Florida Atlantic University, Degree grantor
Gazourian, Martin G., Thesis advisor
College of Engineering and Computer Science
Department of Computer and Electrical Engineering and Computer Science
Type of Resource: text
Genre: Electronic Thesis Or Dissertation
Issuance: monographic
Date Issued: 1980
Publisher: Florida Atlantic University
Place of Publication: Boca Raton, Fla.
Physical Form: application/pdf
Extent: 242 p.
Language(s): English
Summary: A design theory for high frequency oscillators is presented. Emphasis is placed on oscillator design techniques which are applicable to the electrical tuning of LC and transmission line resonators. Attention is paid to design approaches which yield an oscillator with high spectral purity and a large signal to noise ratio. Theory and measurements demonstrate for the oscillator configurations investigated the a small L/C ratio is desirable for improved oscillator signal to noise ratio. Equations are developed which define the noise figure the oscillator due to the additive noise of the active device. This analysis demonstrates the need for a high device starting transconductance which should be subsequently reduced during oscillation to minimize the device noise contribution. A relationship is developed between the receiver dynamic range and the oscillator signal to the noise ratio. Oscillator designs in the region 20 Mhz - 200 Mhz verify the analysis. A unified approach to large signal oscillator design is investigated and relationships to oscillator signal to noise ratio using the previously developed theory are noted
Identifier: 14043 (digitool), FADT14043 (IID), fau:10860 (fedora)
Collection: FAU Electronic Theses and Dissertations Collection
Note(s): College of Engineering and Computer Science
Thesis (M.S.E.)--Florida Atlantic University, 1981.
Subject(s): Oscillators, Audio-frequency
Held by: Florida Atlantic University Libraries
Persistent Link to This Record: http://purl.flvc.org/fcla/dt/14043
Sublocation: Digital Library
Use and Reproduction: Copyright © is held by the author, with permission granted to Florida Atlantic University to digitize, archive and distribute this item for non-profit research and educational purposes. Any reuse of this item in excess of fair use or other copyright exemptions requires permission of the copyright holder.

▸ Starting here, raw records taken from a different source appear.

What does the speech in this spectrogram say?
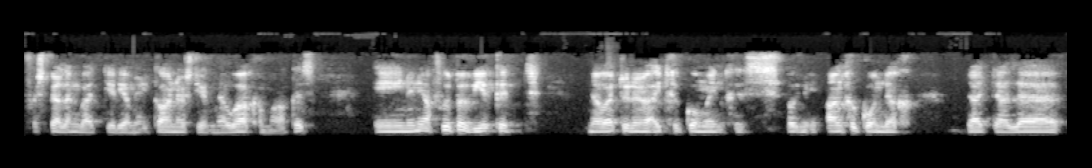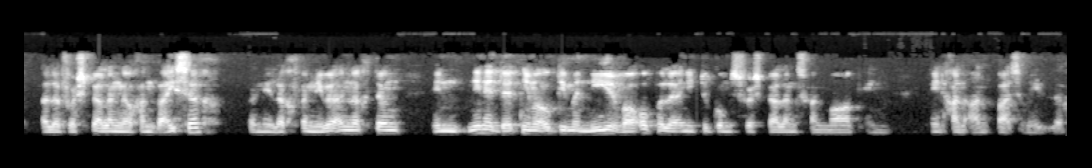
voorspelling wat deur die Amerikaners deur NOAA gemaak is. En in die afgelope week het NOAA toe nou uitgekom en aangekondig dat hulle hulle voorspelling nou gaan wysig in die lig van nuwe inligting en nie net dit nie maar ook die manier waarop hulle in die toekoms voorspellings gaan maak en en gaan aanpas in die lig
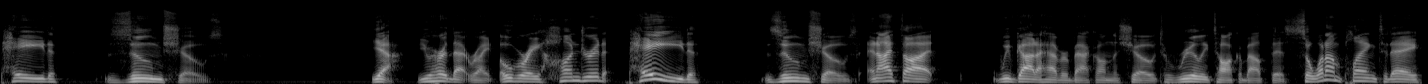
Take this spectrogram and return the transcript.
paid Zoom shows. Yeah, you heard that right. Over a hundred paid Zoom shows. And I thought we've got to have her back on the show to really talk about this. So, what I'm playing today,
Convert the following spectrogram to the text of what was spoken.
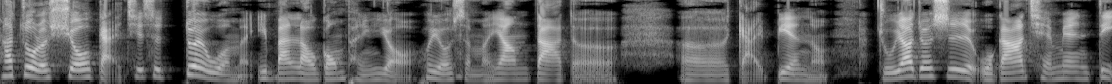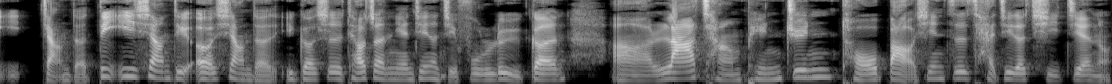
他做了修改，其实对我们一般劳工朋友会有什么样大的呃改变呢？主要就是我刚刚前面第一讲的第一项、第二项的一个是调整年金的给付率，跟啊拉长平均投保薪资采集的期间呢。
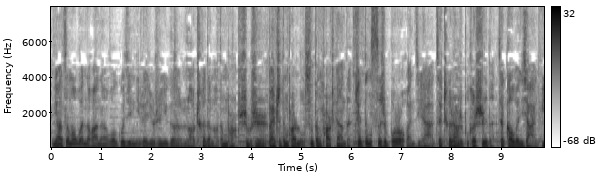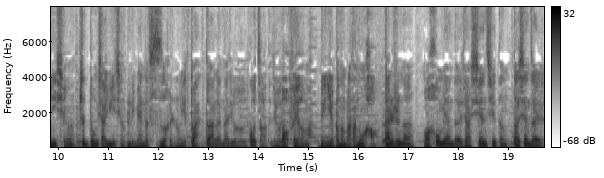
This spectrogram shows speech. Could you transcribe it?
你要这么问的话呢，我估计你这就是一个老车的老灯泡，是不是白炽灯泡、卤素灯泡这样的？这灯丝是薄弱环节啊，在车上是不合适的，在高温下运行、震动下运行，里面的丝很容易断，断了那就过早的就报废了嘛。也不能把它弄好，但是呢，往后面的像氙气灯，到现在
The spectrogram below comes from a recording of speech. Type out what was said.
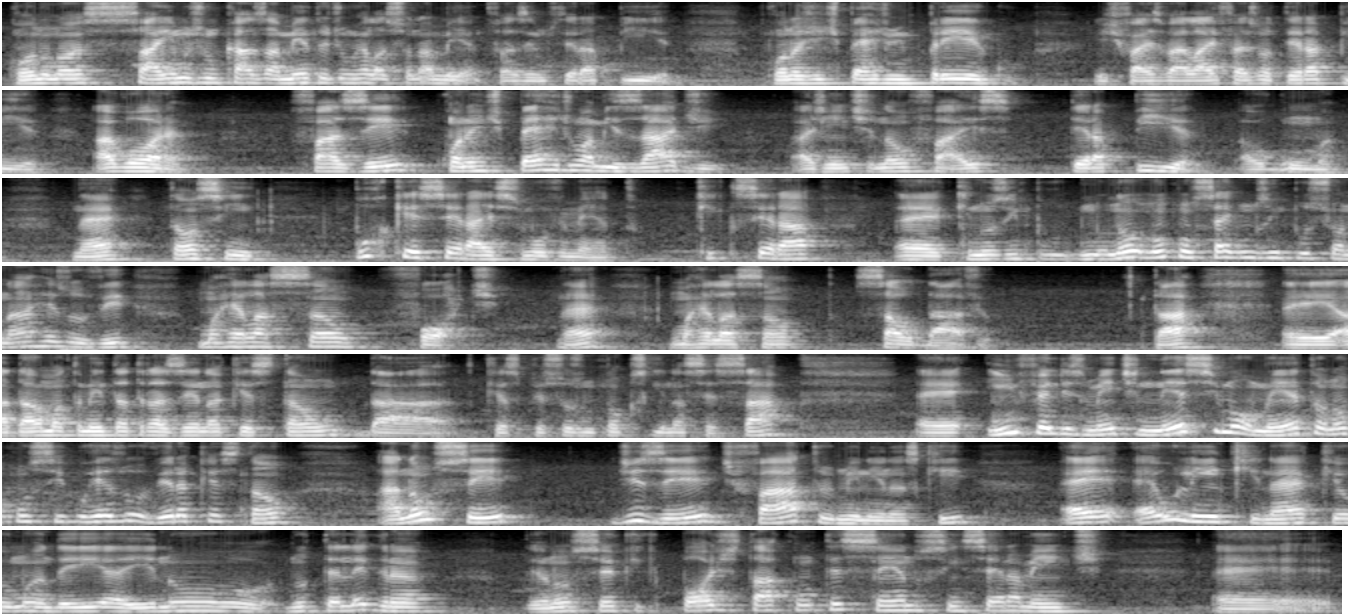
Quando nós saímos de um casamento, de um relacionamento, fazemos terapia. Quando a gente perde um emprego, a gente faz, vai lá e faz uma terapia. Agora, fazer, quando a gente perde uma amizade, a gente não faz terapia alguma, né? Então, assim, por que será esse movimento? O que, que será é, que nos não, não consegue nos impulsionar a resolver uma relação forte, né? Uma relação saudável tá? É, a Dalma também está trazendo a questão da que as pessoas não estão conseguindo acessar. É, infelizmente, nesse momento, eu não consigo resolver a questão, a não ser dizer, de fato, meninas, que é, é o link, né, que eu mandei aí no, no Telegram. Eu não sei o que pode estar acontecendo, sinceramente. É,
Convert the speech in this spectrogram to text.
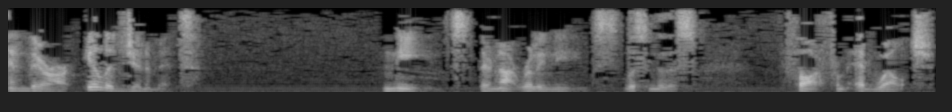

Use and Reproduction: http://rightsstatements.org/vocab/InC/1.0/
Host Institution: FAU
Is Part of Series: Florida Atlantic University Digital Library Collections.